Stored items:
══════════

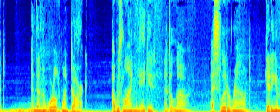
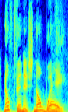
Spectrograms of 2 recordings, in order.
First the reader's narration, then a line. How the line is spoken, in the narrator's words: I yelled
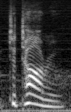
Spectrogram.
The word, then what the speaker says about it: Tataru: It's like, ta-ta for now.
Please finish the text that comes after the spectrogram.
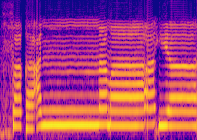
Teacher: Maka huruf mim kita panjangkan boleh 4 sampai 5 harokat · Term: mad zaiz munfasil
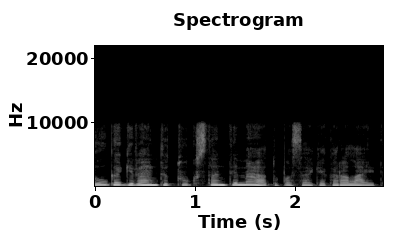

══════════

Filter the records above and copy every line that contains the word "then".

▶ Exercise response
First the reader's narration, then a line. How the line is spoken, in the narrator's words: I yelled
The word, then what the speaker says about it: Tataru: It's like, ta-ta for now.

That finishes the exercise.